World Porridge Day was devised by a Scotland-based charity in 2009, but has since spread to many countries around the globe. Though little-known in Russia, it is certainly a holiday that’s right up our alley.
After all, porridge – or kasha, as we prefer to call it – holds a special place in the national cuisine. While in English the borrowed word kasha refers to a specific buckwheat dish, the original Russian term describes a whole category of foods that are made with all kinds of grains, pseudocereals, and even legumes. The kasha is a versatile canvas for culinary experiments – it can be a breakfast, a lunch, a side dish, or even a dessert – but it is always a nutritious and filling comfort food.
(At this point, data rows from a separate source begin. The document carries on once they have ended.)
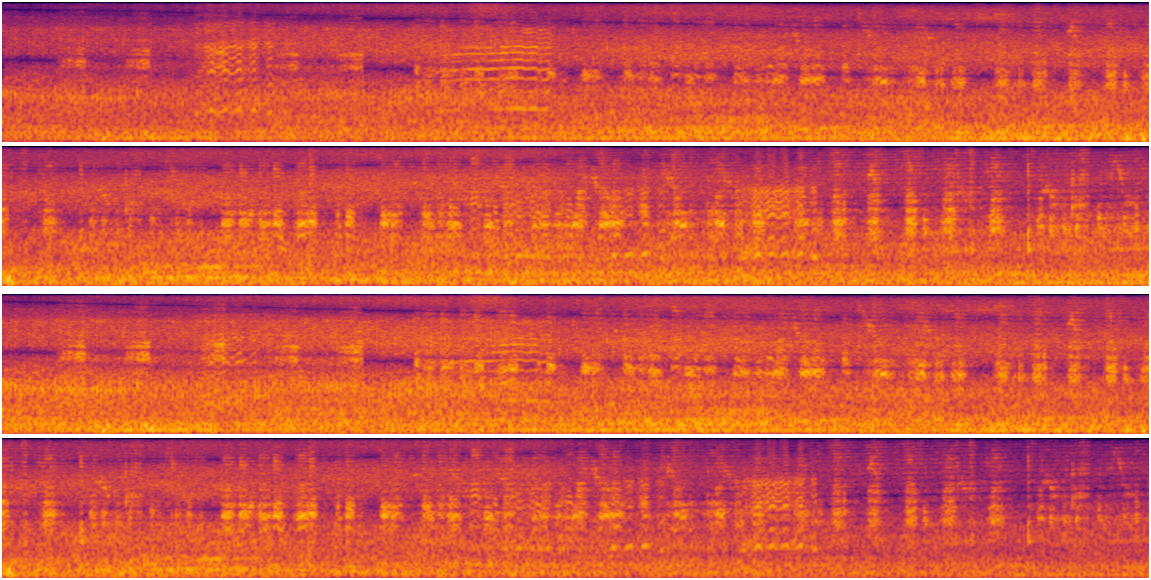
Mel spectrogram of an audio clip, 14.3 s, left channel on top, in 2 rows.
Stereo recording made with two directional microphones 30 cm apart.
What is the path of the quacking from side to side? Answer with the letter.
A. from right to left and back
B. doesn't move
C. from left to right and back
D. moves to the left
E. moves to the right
D.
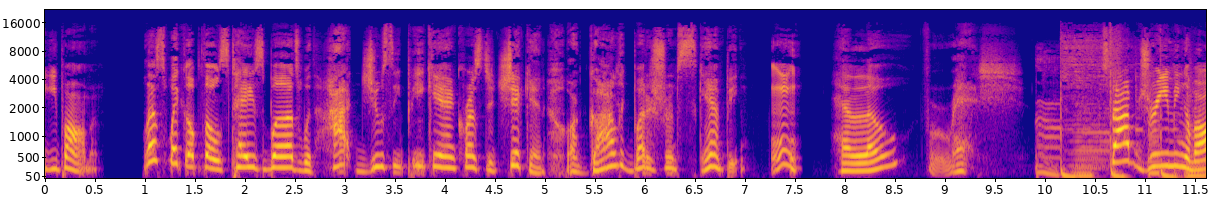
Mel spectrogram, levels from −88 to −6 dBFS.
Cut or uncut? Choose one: uncut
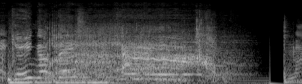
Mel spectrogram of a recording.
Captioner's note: roaring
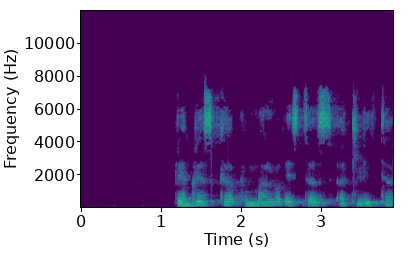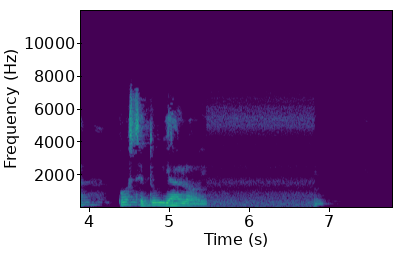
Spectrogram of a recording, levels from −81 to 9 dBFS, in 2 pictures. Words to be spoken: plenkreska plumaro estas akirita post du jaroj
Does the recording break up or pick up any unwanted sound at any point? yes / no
no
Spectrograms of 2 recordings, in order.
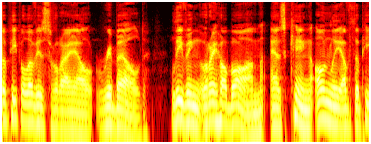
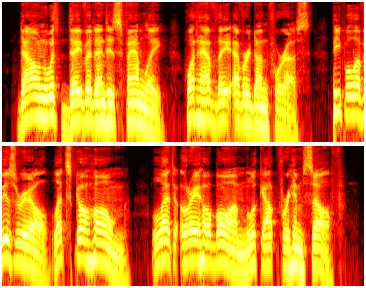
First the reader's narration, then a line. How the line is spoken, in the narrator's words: When the people saw that the king would not listen to them, they shouted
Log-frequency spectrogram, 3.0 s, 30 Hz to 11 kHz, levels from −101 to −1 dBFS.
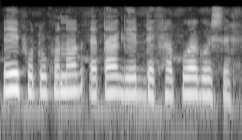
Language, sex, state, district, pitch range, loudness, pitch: Assamese, female, Assam, Sonitpur, 200-230 Hz, -17 LUFS, 210 Hz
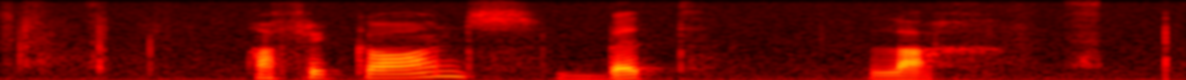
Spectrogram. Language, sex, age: Afrikaans, male, 23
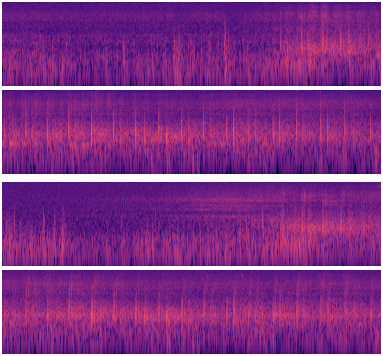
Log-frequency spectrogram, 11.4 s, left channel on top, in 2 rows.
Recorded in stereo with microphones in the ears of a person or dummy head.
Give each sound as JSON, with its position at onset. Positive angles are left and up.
{"t": 4.2, "sound": "running footsteps", "side_deg": 55, "distance_m": 7.0}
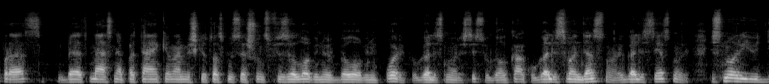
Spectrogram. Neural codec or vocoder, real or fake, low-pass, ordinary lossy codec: none; real; 14.4 kHz; MP3, 64 kbps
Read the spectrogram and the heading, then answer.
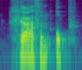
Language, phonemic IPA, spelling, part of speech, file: Dutch, /ˈɣravə(n) ˈɔp/, graven op, verb, Nl-graven op.ogg
- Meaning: inflection of opgraven: 1. plural present indicative 2. plural present subjunctive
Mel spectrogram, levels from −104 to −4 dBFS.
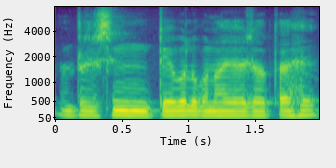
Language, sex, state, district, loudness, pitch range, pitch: Hindi, male, Jharkhand, Deoghar, -14 LUFS, 115-120 Hz, 120 Hz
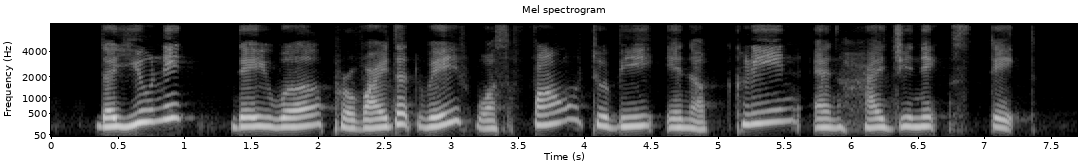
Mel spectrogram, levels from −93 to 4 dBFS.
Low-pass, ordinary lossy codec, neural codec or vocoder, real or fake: none; none; codec, 16 kHz, 16 kbps, FreqCodec, smaller model; fake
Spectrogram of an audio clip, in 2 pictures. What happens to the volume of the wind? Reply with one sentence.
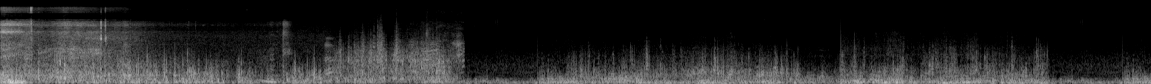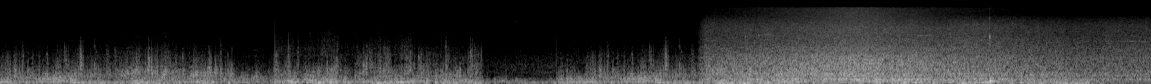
The loudness of the wind stays about the same.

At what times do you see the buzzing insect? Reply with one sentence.
The buzzing insect can be heard from 0.0 to 3.0 s and from 18.4 to 22.9 s.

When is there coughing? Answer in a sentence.
You can't hear the coughing here.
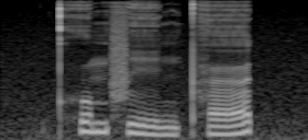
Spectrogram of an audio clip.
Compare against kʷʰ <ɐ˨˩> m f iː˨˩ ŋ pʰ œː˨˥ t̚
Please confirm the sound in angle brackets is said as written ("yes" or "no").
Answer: no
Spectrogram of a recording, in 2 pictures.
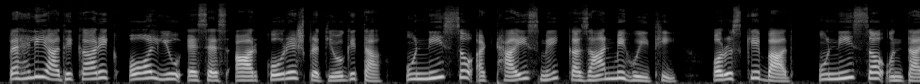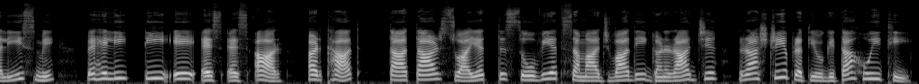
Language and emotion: Hindi, neutral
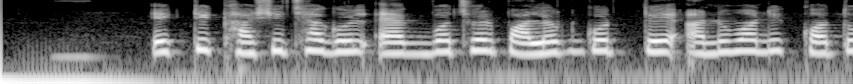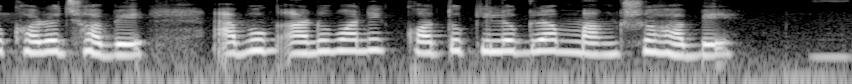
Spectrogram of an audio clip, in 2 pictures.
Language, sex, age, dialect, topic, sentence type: Bengali, female, 18-24, Northern/Varendri, agriculture, question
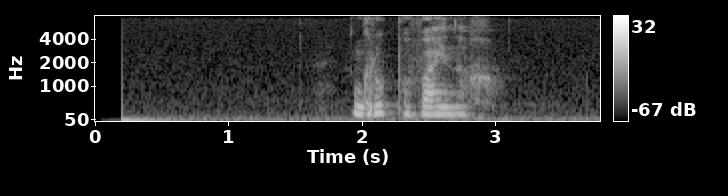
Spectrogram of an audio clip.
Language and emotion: Russian, neutral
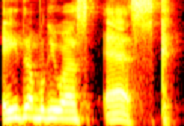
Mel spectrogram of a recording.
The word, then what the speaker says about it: AWS-Esque: Note that AWSC is pronounced AWSesque because this is kind of AWSesque.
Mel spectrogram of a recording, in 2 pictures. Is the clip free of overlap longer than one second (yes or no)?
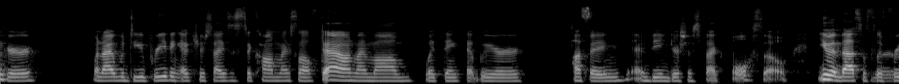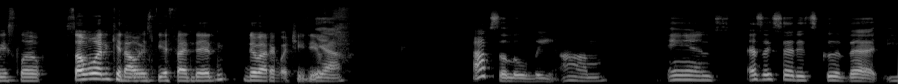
yes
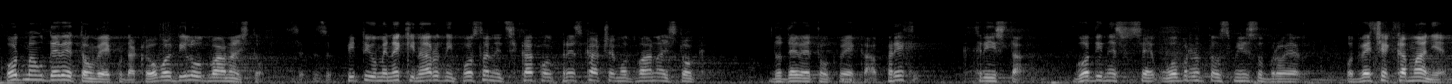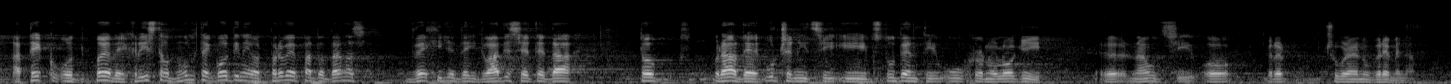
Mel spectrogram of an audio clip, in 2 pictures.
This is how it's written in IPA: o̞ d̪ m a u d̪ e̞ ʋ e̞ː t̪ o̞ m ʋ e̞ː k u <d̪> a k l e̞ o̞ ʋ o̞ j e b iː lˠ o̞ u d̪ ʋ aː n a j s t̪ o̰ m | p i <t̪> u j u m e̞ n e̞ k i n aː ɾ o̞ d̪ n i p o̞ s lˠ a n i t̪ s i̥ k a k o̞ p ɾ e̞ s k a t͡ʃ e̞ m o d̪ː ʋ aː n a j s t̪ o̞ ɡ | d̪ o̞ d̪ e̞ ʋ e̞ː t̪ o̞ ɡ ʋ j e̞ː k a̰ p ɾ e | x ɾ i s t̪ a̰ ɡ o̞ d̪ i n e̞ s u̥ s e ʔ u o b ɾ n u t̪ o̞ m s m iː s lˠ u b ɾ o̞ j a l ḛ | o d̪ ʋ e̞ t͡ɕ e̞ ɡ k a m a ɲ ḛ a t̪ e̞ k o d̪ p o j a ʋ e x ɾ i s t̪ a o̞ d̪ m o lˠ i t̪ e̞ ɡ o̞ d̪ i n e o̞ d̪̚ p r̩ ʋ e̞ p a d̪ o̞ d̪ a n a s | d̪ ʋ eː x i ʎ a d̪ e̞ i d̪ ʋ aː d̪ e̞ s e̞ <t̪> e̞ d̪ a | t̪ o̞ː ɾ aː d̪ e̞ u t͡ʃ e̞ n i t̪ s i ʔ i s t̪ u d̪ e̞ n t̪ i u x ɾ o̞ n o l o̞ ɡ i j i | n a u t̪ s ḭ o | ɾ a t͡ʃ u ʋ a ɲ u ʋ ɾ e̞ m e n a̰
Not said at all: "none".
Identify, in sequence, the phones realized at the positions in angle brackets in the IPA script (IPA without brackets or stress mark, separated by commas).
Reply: d̪, t̪, t̪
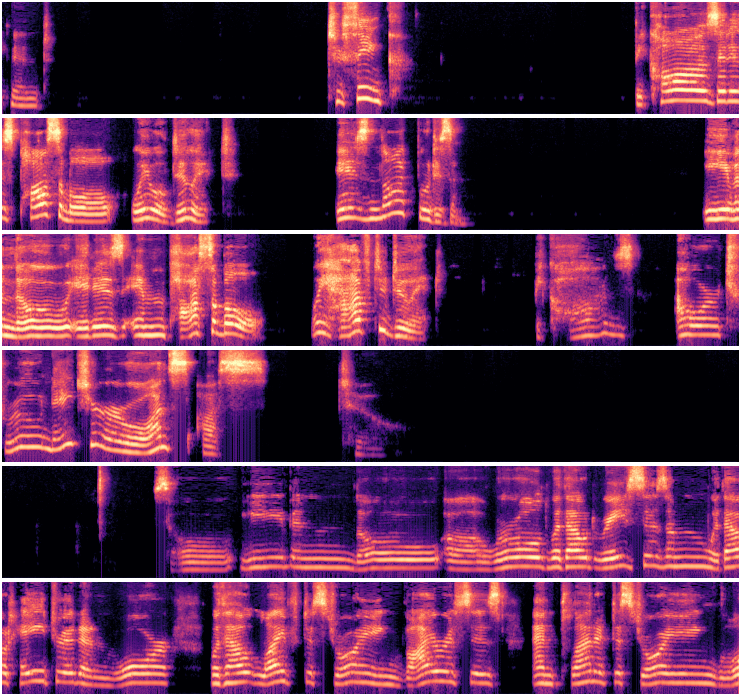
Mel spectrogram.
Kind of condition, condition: link, video call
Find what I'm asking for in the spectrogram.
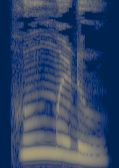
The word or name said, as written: ಹೆಮ್ಮಾಡಿ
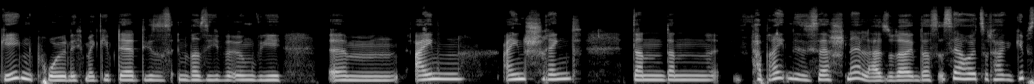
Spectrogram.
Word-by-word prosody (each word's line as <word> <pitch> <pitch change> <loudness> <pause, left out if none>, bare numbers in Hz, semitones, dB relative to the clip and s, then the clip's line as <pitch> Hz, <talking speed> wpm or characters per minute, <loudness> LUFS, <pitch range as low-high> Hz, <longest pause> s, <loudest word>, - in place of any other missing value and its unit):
Gegenpol 215 -6 +4
nicht 190 +1 -3
mehr 185 - -1
gibt, 205 +3 -7
der 200 -1 +4
dieses 195 -1 -4
Invasive 200 -1 -2
irgendwie, 200 -1 0 0.4
ähm, 190 -1 0
ein 245 +2 +4 0.4
einschränkt, 250 +2 +1 0.5
dann 210 -1 +2
dann 205 -1 -1 0.2
verbreiten 255 +6 -2
die 250 - +1
sich 200 -4 -3
sehr 215 -1 +1
schnell. 255 -2 0
Also 180 +1 -1
da 190 +1 +3
das 195 0 -3
ist - - -3
ja 265 -3 +4
heutzutage, 230 -3 -1
gibt's 280 +6 -1
205 Hz, 145 wpm, -21 LUFS, 195-235 Hz, 0.5 s, Gegenpol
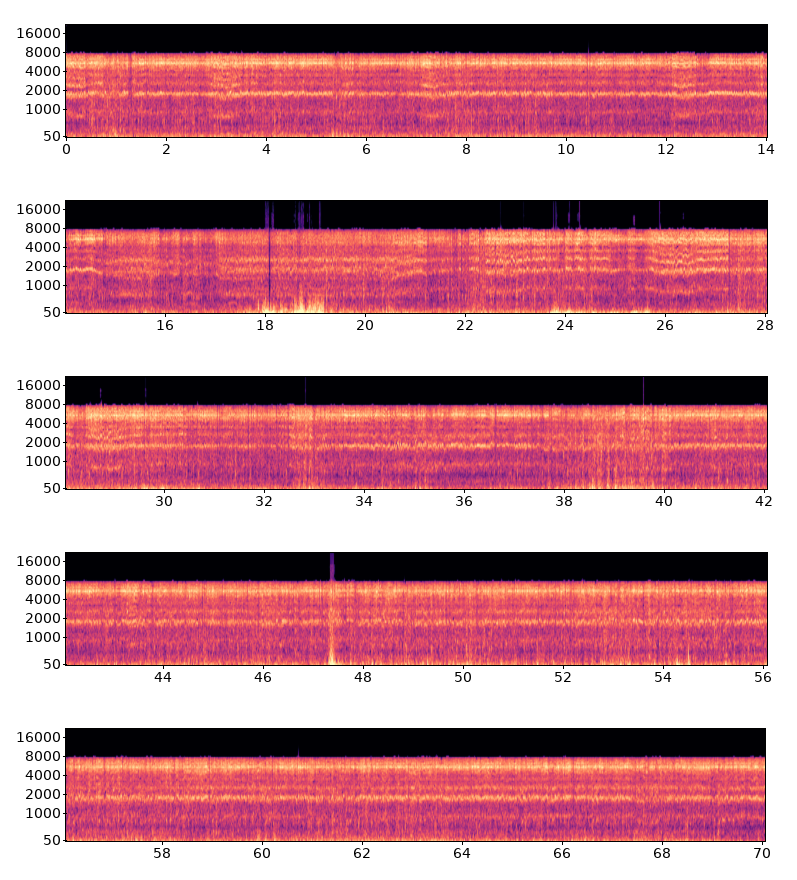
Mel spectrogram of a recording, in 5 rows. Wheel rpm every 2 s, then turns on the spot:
230, 230, 240, 230, 230, 230, 230, 210, 200, 190, 210, 230, 230, 230, 230, 230, 220, 220, 230, 220, 220, 230, 230, 230, 230, 230, 230, 210, 210, 230, 230, 230, 230, 230, 230.
none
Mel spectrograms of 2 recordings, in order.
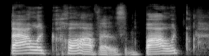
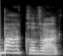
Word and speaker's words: balaclava: I am making mommy daughter balaclavas. I know I'm gonna say it wrong, so we're just gonna get over it. We're not gonna call it baklava because I know it's not baklava.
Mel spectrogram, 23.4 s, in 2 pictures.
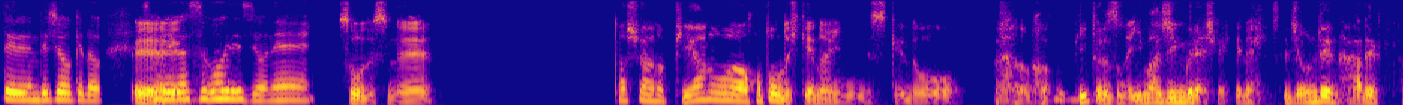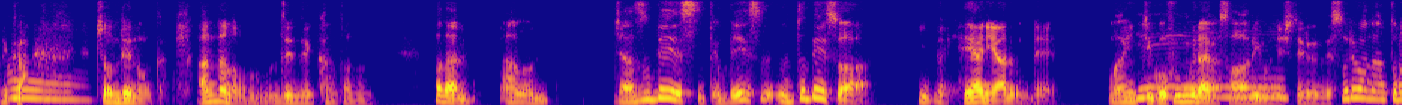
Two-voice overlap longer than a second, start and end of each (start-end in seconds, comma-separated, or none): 21.1-22.4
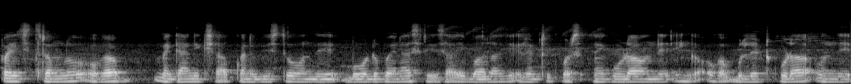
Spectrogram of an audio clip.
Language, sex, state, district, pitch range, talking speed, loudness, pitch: Telugu, female, Telangana, Hyderabad, 125-135 Hz, 155 wpm, -19 LUFS, 125 Hz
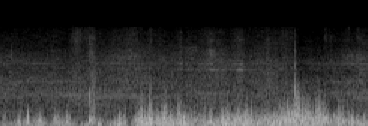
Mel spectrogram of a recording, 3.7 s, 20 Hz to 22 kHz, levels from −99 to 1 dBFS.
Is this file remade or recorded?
recorded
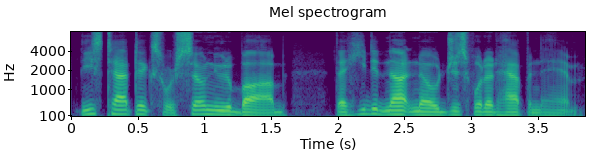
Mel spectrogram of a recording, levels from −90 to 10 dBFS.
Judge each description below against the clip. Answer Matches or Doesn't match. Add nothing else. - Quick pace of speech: Matches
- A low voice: Matches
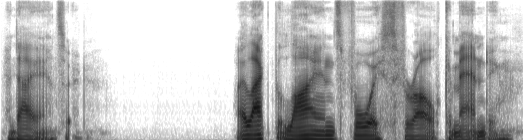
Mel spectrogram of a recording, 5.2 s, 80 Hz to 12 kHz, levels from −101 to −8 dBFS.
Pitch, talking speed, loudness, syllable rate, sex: 100 Hz, 125 wpm, -21 LUFS, 4.5 syllables/s, male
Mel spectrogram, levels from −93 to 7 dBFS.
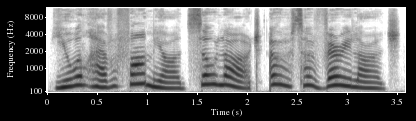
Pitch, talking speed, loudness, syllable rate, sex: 290 Hz, 200 wpm, -15 LUFS, 4.5 syllables/s, female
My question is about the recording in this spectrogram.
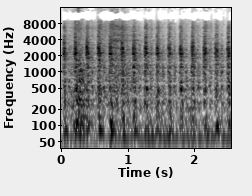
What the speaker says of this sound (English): Listening to the train go by.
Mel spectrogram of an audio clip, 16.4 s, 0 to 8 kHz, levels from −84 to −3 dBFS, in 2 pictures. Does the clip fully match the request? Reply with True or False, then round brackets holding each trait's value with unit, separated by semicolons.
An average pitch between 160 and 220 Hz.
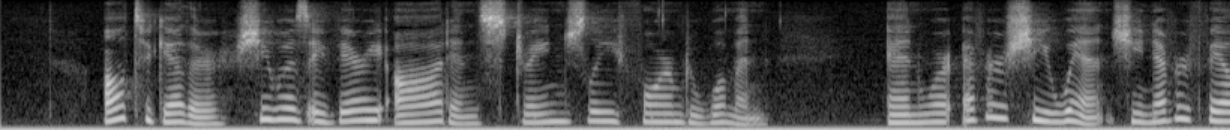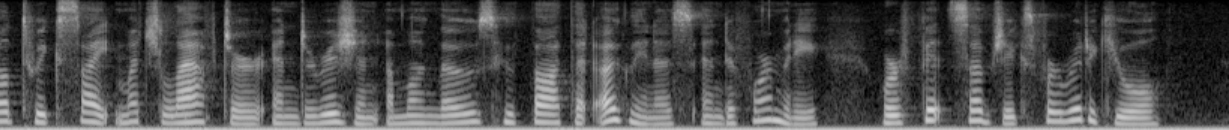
True (190 Hz)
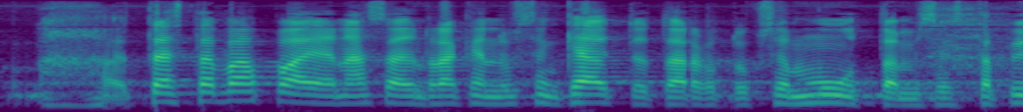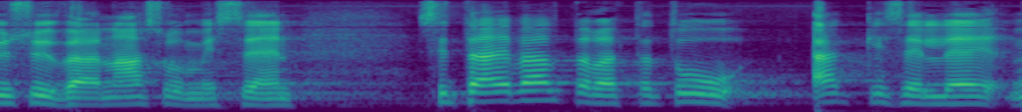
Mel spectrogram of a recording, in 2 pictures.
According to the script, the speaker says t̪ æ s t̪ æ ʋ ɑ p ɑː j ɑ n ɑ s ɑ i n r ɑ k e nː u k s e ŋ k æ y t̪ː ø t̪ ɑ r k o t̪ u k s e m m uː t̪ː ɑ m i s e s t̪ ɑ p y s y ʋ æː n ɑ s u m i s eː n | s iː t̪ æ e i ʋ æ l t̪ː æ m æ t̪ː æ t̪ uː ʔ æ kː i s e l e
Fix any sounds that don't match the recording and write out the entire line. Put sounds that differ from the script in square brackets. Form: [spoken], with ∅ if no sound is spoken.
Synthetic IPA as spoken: t̪ æ s t̪ æ ʋ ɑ p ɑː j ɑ n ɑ s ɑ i n r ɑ k e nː u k s e ŋ k æ y t̪ː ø t̪ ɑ r k o t̪ u k s e m m uː t̪ː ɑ m i s e s t̪ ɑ p y s y ʋ æː n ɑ s u m i s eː n | s [i] t̪ æ e i ʋ æ l t̪ː æ m æ t̪ː æ t̪ uː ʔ æ kː i s e [lː] e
Thus, it’s no surprise that it has a major cultural footprint, too: since its first mention in a 7th-century letopis, kasha has become ingrained in numerous idioms (of which “you can't spoil kasha with butter” is probably the most oft-used) and often features in Russian fairy tales and literature as a food eaten by the poor and the rich alike.
Unfortunately, the plain, overcooked, and watery gruel that plagued the lunchrooms of their childhood has soured many Russians’s feelings on kasha. So, if you’d like to explore the true richness and variety of this food – and, at the same time, help your Russian friends rediscover it for themselves, here are some of the best kasha types to start with and some unorthodox recipes that’ll help you go to the next level.
Probably the best-known porridge in the world (and the breakfast staple of hurried office workers everywhere), oatmeal is most commonly consumed with jams, nuts, and fruits as a morning meal that is somehow sweet yet still feels like a punishment.
For an all-new take on this familiar meal, look no further than dashi oats. Made with just oatmeal, any vegetables you might have on hand, and a dash of Japanese dashi or bonito seasoning (easily found at the nearest specialty shop), it’s a fairly easy yet impressive savory treat.
Find the recipe at Bon Appetit.
Did you know that Russia produces almost a million tons (!) of buckwheat every year? That’s how much we love our grechka – the simple, nutritious pseudocereal that, in recent years, has been touted as a superfood. In flour form, you may also know it as the key ingredient of soba noodles!
Though delicious with merely a dab of butter, buckwheat is also the main ingredient of grechotto, a new arrival on the St. Petersburg food scene. Yes, it’s exactly what you assume it is – the twisted offspring of Russian buckwheat and Italian risotto. But don’t knock it till you try it, we say.
Find the recipe at Grechka.
This grain is very much one that grows on you; to a newbie, the slightly unyielding, slippery texture may seem quite strange. In Russian cuisine, it is most commonly cooked into a sweet, milky breakfast porridge akin to oatmeal – or used as filler in hearty soups.
However, if you’ve still not found a way to make it work for you, why not try it in a mujaddara? Though this Levantine dish is traditionally made with rice and legumes, pearl barley makes for an excellent substitute. Seemingly simple, this mix of well-seasoned grains, fried onion, and a yogurt sauce is, in fact, very rich and delectable. Sprinkle with some mint for a culinary revelation!
Find the recipe at Almost Italian.
For millions of Russians, semolina or manka (in reference to the Biblical manna) is associated with the quintessential children’s food of the same name. But sophisticated eaters will appreciate Guriev kasha, a decadent layered dessert that still, somehow, counts as a porridge and can be consumed warm or cold.
Named after a Russian Empire statesman who adored the dish, it was reportedly a favorite treat of Emperor Alexander III – and will make you feel like a royal, too. Guriev kasha is a common item on the menus of St. Petersburg’s restaurants, so give it a try when you see it.
Find the recipe at A Chef’s Help.